ishot-9Southwest Airlines, according to a new survey by Glassdoor, a company that conducts online salary surveys.

Southwest workers called the company “amazing” and its CEO, Gary Kelly, “fantastic.” It was followed by online travel agency Hotwire, Continental Airlines and Marriott.

Any employee can anonymously review and rate their company, CEO and provide details about their salary and other compensation through the Glassdoor system. Part of the ratings process is also open to any candidate who has gone through a job interview at the company.

For CEO ratings, the scale runs from a 5 (very satisfied) to a 1.

Rounding out the bottom of the list are American Airlines, Hertz and United Airlines. I previously reported on Glassdoor’s United Airlines rating here. (The methodology for calculating the list was changed for this chart to allow travel companies with fewer votes to qualify for the list.)

As you might expect, the employee comments for these companies were scathing.

“No room to advance,” griped one Hertz employee in New Jersey. “No communication with the senior executives at all except for the quarterly webcasts. CEO is a ghost.”

“They have whittled away at some of our benefits (ie. less sick days, no more matching 401K and no more college reimbursement),” wrote one manager in Fort Lauderdale, Fla. “You’ll be washing a few cars every day as a manager. You’ll be CONSTANTLY barraged with ways to “save the company money” (ie. cut employees overtime, do not order office supplies, no purchase orders, etc.)”

Some of the worst comments were reserved for United’s CEO.

“Company pride and team spirit are as low as you can get,” complained one pilot. “Reason: the company is being treated like the CEO’s personal stock portfolio and ATM, rather than a living/breathing entity.”
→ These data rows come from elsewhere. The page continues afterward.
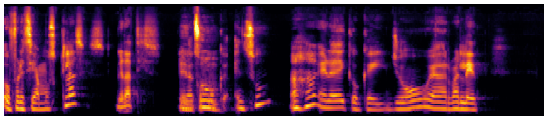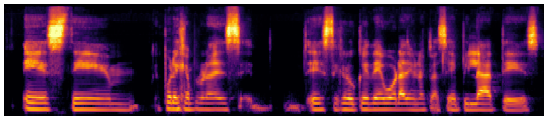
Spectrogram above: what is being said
ofrecíamos clases gratis. ¿En Zoom? en Zoom, ajá, era de que, ok, yo voy a dar ballet. Este, por ejemplo, una vez, este, creo que Débora de una clase de pilates,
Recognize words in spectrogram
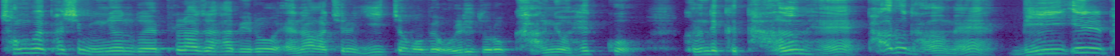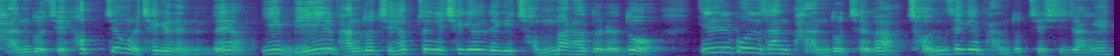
1986년도에 플라자 합의로 엔화 가치를 2.5배 올리도록 강요했고 그런데 그 다음 해 바로 다음 해 미일 반도체 협정을 체결했는데요. 이 미일 반도체 협정이 체결되기 전만 하더라도 일본산 반도체가 전 세계 반도체 시장의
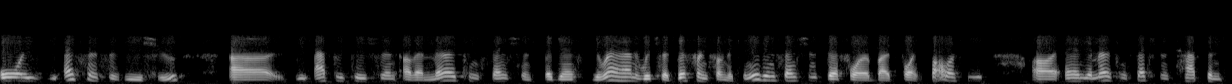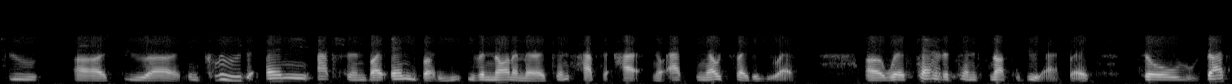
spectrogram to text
or is the essence of the issue uh, the application of American sanctions against Iran, which are different from the Canadian sanctions, therefore about foreign policy, uh, and the American sanctions happen to uh, to uh, include any action by anybody, even non-Americans, have to have, you know acting outside the U.S. Uh, whereas Canada tends not to do that, right? So that's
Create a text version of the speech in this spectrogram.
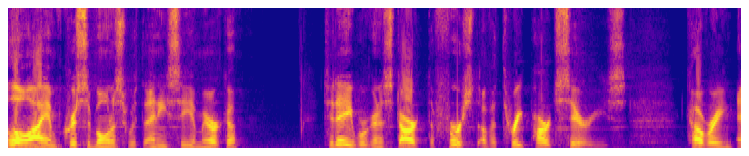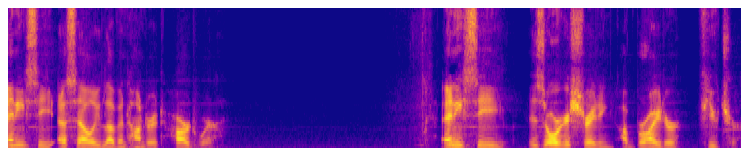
Hello, I am Chris Sabonis with NEC America. Today we're going to start the first of a three-part series covering NEC SL1100 hardware. NEC is orchestrating a brighter future.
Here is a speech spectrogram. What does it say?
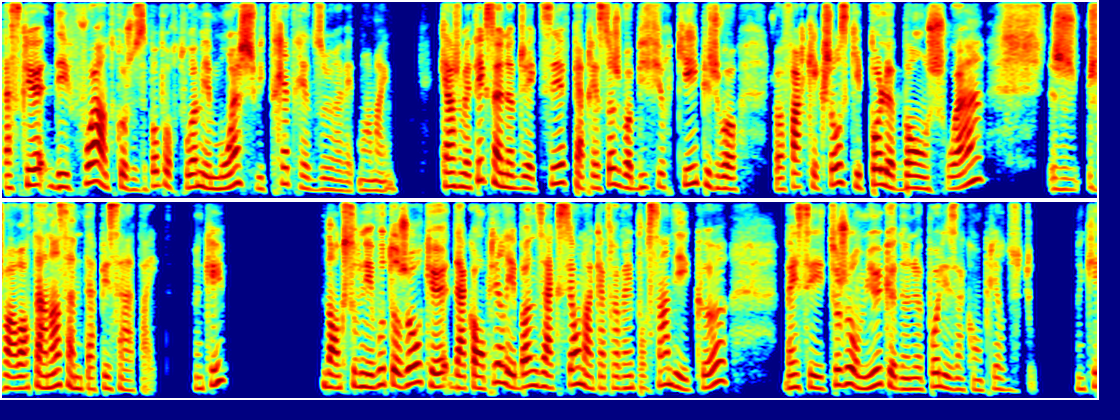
Parce que des fois, en tout cas, je ne sais pas pour toi, mais moi, je suis très, très dure avec moi-même. Quand je me fixe un objectif, puis après ça, je vais bifurquer, puis je vais, faire quelque chose qui n'est pas le bon choix, je, je vais avoir tendance à me taper sa tête. OK? Donc, souvenez-vous toujours que d'accomplir les bonnes actions dans 80% des cas, ben, c'est toujours mieux que de ne pas les accomplir du tout. OK?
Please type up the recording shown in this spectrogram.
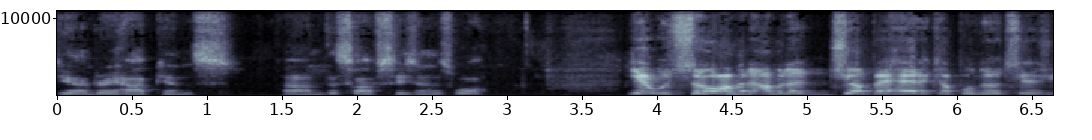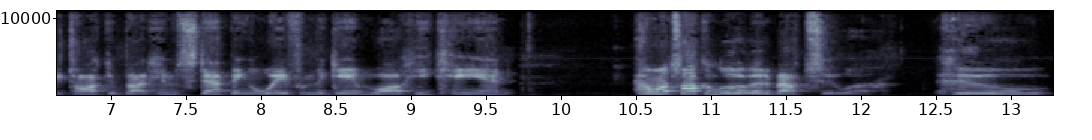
DeAndre Hopkins um, this offseason as well. Yeah, so I'm gonna I'm gonna jump ahead a couple notes here as you talk about him stepping away from the game while he can. I want to talk a little bit about Tua, who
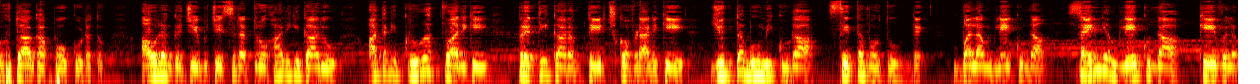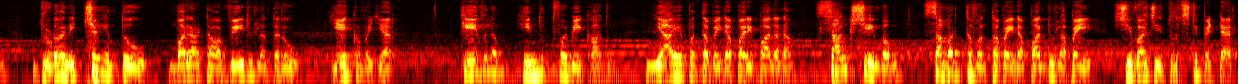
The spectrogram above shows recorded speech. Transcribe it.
వృధాగా పోకూడదు. ఔరంగజేబు చేసిన ద్రోహానికి గాను అతని క్రూరత్వానికి ప్రతీకారం తీర్చుకోవడానికి యుద్ధ భూమి కూడా సిద్ధమవుతూ ఉంది. బలం లేకుండా సైన్యం లేకుండా కేవలం దృఢ నిశ్చయంతో మరాఠా వీరులందరూ ఏకమయ్యారు. కేవలం హిందుత్వమే కాదు న్యాయబద్ధమైన పరిపాలన సంక్షేమం సమర్థవంతమైన పన్నులపై శివాజీ దృష్టి పెట్టారు.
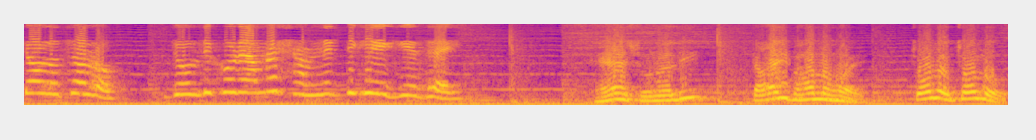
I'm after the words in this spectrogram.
চলো চলো। জলদি করে আমরা সামনের দিকে এগিয়ে যাই। হ্যাঁ সোনালি, তাই ভালো হয়। চলো চলো।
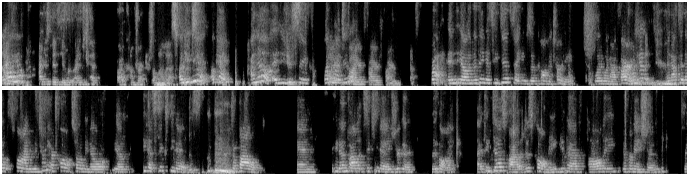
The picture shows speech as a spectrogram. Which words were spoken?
I, I just did do it, I just had five contractors on my last. Oh, you quote, so- did? Okay. I know. And you just think, what am I doing? Fired, fired, fired. Yes. Right. And, you know, and the thing is, he did say he was gonna call an attorney when, when I fired him. And I said that was fine, and the attorney I called told me, no, you know, he has sixty days to file it. And if he doesn't file it in sixty days, you're good, move on. If he does file it, just call me, you have all the information. So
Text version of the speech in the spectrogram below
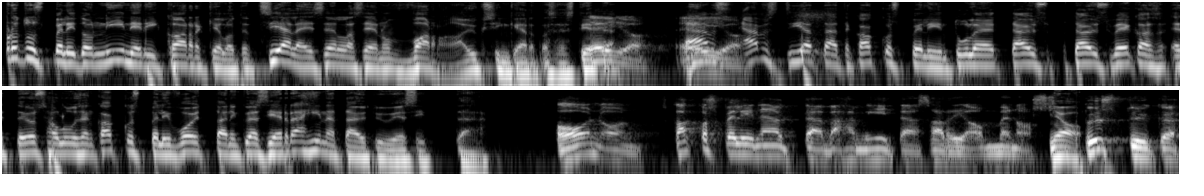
protuspelit on niin eri karkelot, että siellä ei sellaiseen ole varaa yksinkertaisesti. Ei ole, ei ole. Tietää, että kakkospeliin tulee täys, täys Vegas, että jos haluaa sen kakkospelin voittaa, niin kyllä siihen rähinä täytyy esittää. On, on. Kakkospeli näyttää vähän, mihin tämä sarja on menossa. Joo. Pystyykö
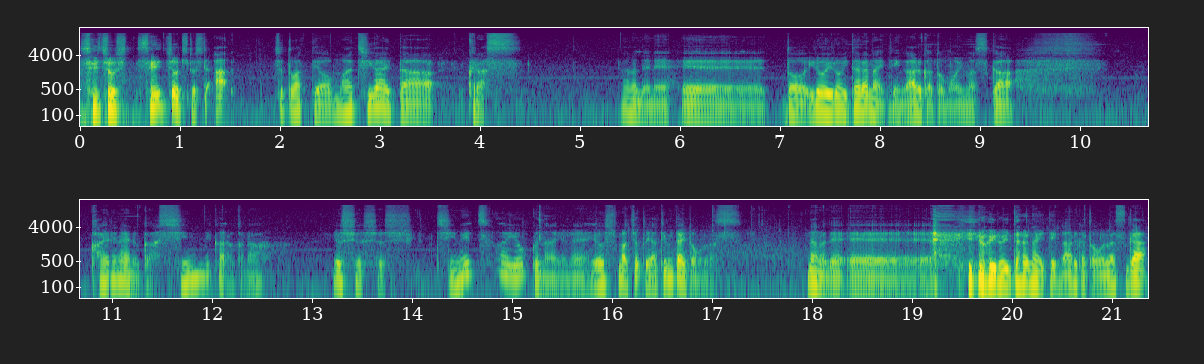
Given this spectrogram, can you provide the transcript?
成長し、成長期として、あ、ちょっと待ってよ、間違えたクラス。なのでね、えー、っと、いろいろ至らない点があるかと思いますが、帰れないのか、死んでからかな？よしよしよし。自滅は良くないよね。よし、まあちょっとやってみたいと思います。なので、えー、いろいろ至らない点があるかと思いますが、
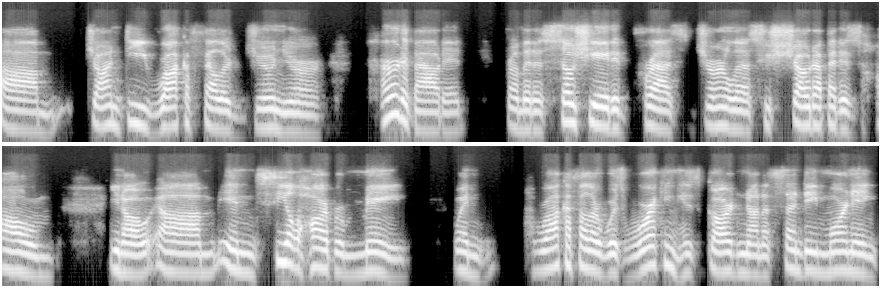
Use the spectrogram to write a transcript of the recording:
um, john d rockefeller jr heard about it from an associated press journalist who showed up at his home you know, um, in Seal Harbor, Maine, when Rockefeller was working his garden on a Sunday morning,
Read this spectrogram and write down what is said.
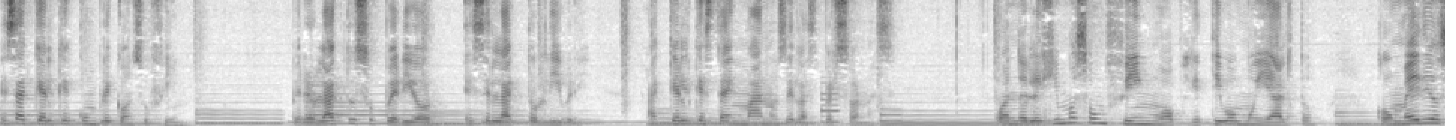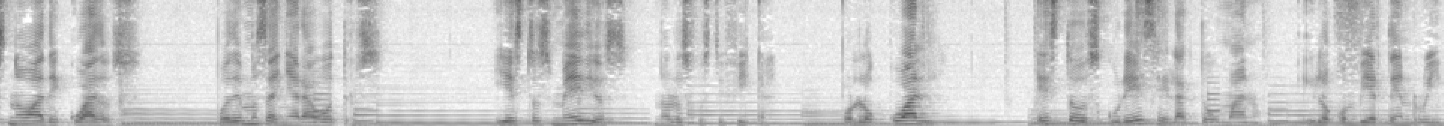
es aquel que cumple con su fin, pero el acto superior es el acto libre, aquel que está en manos de las personas. Cuando elegimos un fin u objetivo muy alto, con medios no adecuados, podemos dañar a otros y estos medios no los justifican, por lo cual esto oscurece el acto humano y lo convierte en ruin.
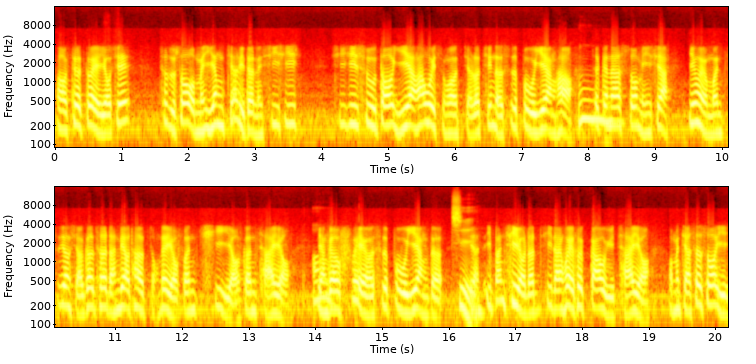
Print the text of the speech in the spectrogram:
哦，这对，有些。车主说：“我们一样，家里的人 CC CC 数都一样，啊，为什么缴的金额是不一样？哈，再跟他说明一下，因为我们自用小客车燃料，它的种类有分汽油跟柴油，两个费额是不一样的。是，一般汽油的计燃费会高于柴油。我们假设说以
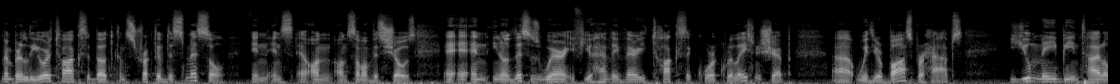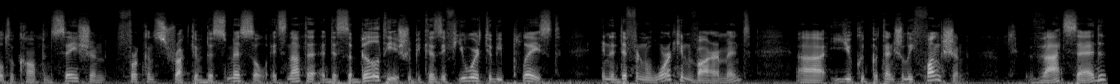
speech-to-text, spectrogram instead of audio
Remember, Lior talks about constructive dismissal in, in on, on some of his shows. And, and, you know, this is where if you have a very toxic work relationship uh, with your boss, perhaps, you may be entitled to compensation for constructive dismissal. It's not a, a disability issue because if you were to be placed in a different work environment, uh, you could potentially function. That said,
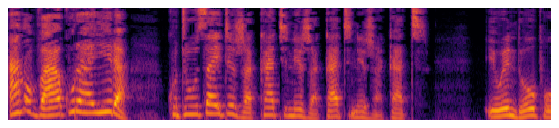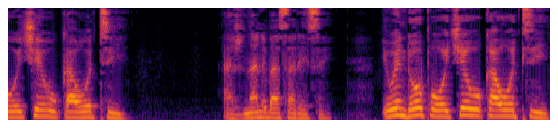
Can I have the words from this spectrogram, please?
anobva akurayira kuti usaite zvakati nezvakati nezvakati. Iwe ndopoocheuka woti hazvina nebasa rese iwe ndopoocheuka woti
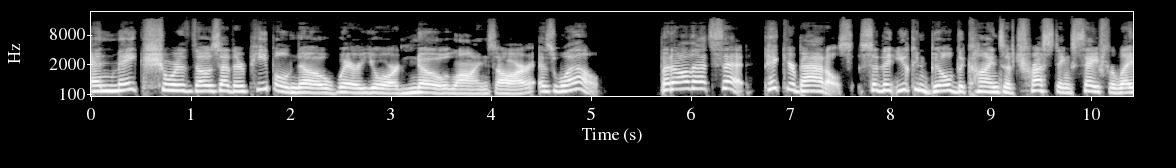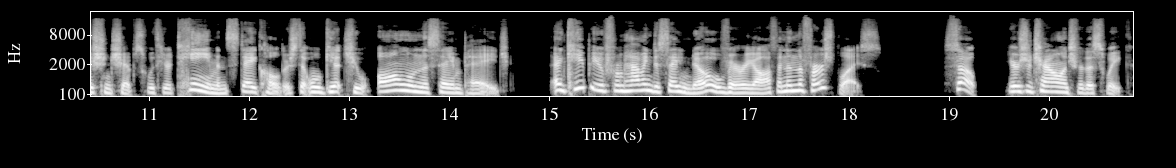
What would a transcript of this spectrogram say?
And make sure those other people know where your no lines are as well. But all that said, pick your battles so that you can build the kinds of trusting, safe relationships with your team and stakeholders that will get you all on the same page and keep you from having to say no very often in the first place. So, here's your challenge for this week.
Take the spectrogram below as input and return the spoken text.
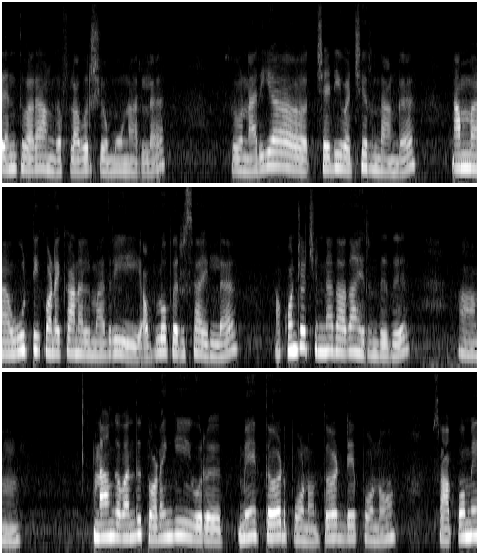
டென்த் வர அங்கே ஃப்ளவர் ஷோ மூணாரில். ஸோ நிறையா செடி வச்சுருந்தாங்க. நம்ம ஊட்டி கொடைக்கானல் மாதிரி அவ்வளோ பெருசாக இல்லை. கொஞ்சம் சின்னதாக தான் இருந்தது. நாங்கள் வந்து தொடங்கி ஒரு மே தேர்ட் போனோம். தேர்ட் டே போனோம். ஸோ அப்போவுமே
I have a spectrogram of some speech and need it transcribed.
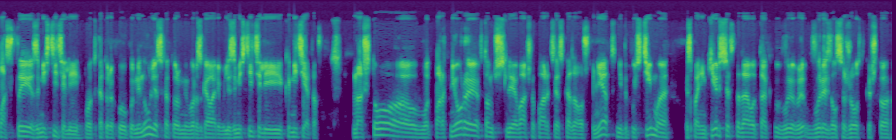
посты заместителей, вот, которых вы упомянули, с которыми вы разговаривали, заместителей комитетов. На что вот партнеры, в том числе ваша партия, сказала, что нет, недопустимо. Господин Кирсис тогда вот так выразился жестко, что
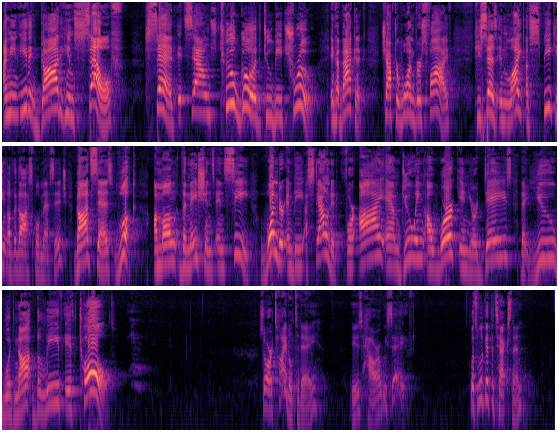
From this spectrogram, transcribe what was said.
I mean, even God Himself said it sounds too good to be true. In Habakkuk chapter 1, verse 5, he says, in light of speaking of the gospel message, God says, Look among the nations and see, wonder and be astounded, for I am doing a work in your days that you would not believe if told. So, our title today is How Are We Saved? Let's look at the text then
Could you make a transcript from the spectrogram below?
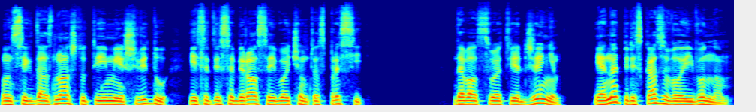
Он всегда знал, что ты имеешь в виду, если ты собирался его о чем-то спросить. Давал свой ответ Дженни, и она пересказывала его нам.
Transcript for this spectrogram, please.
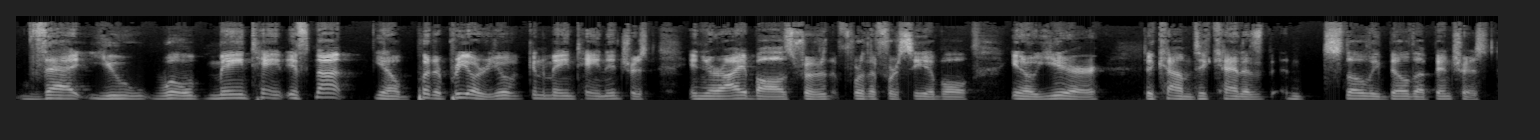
that you will maintain, if not, you know, put a pre-order, you're going to maintain interest in your eyeballs for for the foreseeable, you know, year to come to kind of slowly build up interest.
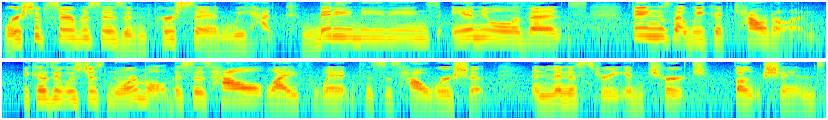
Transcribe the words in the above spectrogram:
worship services in person. We had committee meetings, annual events, things that we could count on because it was just normal. This is how life went. This is how worship and ministry and church functioned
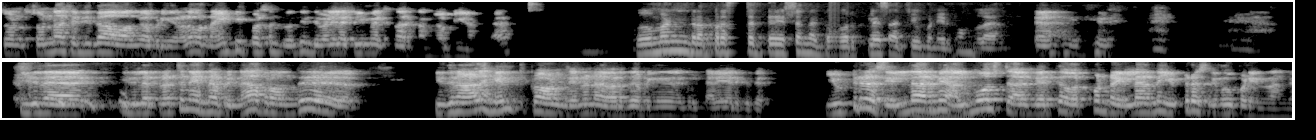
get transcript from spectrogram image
சொன்- சொன்னா செஞ்சுதான் ஆவாங்க அப்படிங்கறனால ஒரு நைன்டி பர்சன்ட் வந்து இந்த வேலையில ஃபீமேல்ஸ் தான் இருக்காங்க அப்படிங்கிறாங்க. Woman representation at workplace achieve பண்ணிருக்கோம்ல. இதுல இதுல பிரச்சனை என்ன அப்படின்னா அப்புறம் வந்து இதனால ஹெல்த் ப்ராப்ளம்ஸ் என்னென்ன வருது அப்படிங்கிறது நிறைய இருக்குது. யுட்ரஸ் எல்லாருமே ஆல்மோஸ்ட் அங்க இருக்க ஒர்க் பண்ற எல்லாருமே யுட்ரஸ் ரிமூவ் பண்ணிடுறாங்க.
I was a little surprised by the companies in the middle, and toward the bottom. Starwood, Hilton and Enterprise should have performed better than they did.

As I mentioned in my initial post on CEO ratings, this could affect your next trip. When employee morale suffers, so does customer service.

My advice? Do business with a company that has a highly-rated CEO, if you can.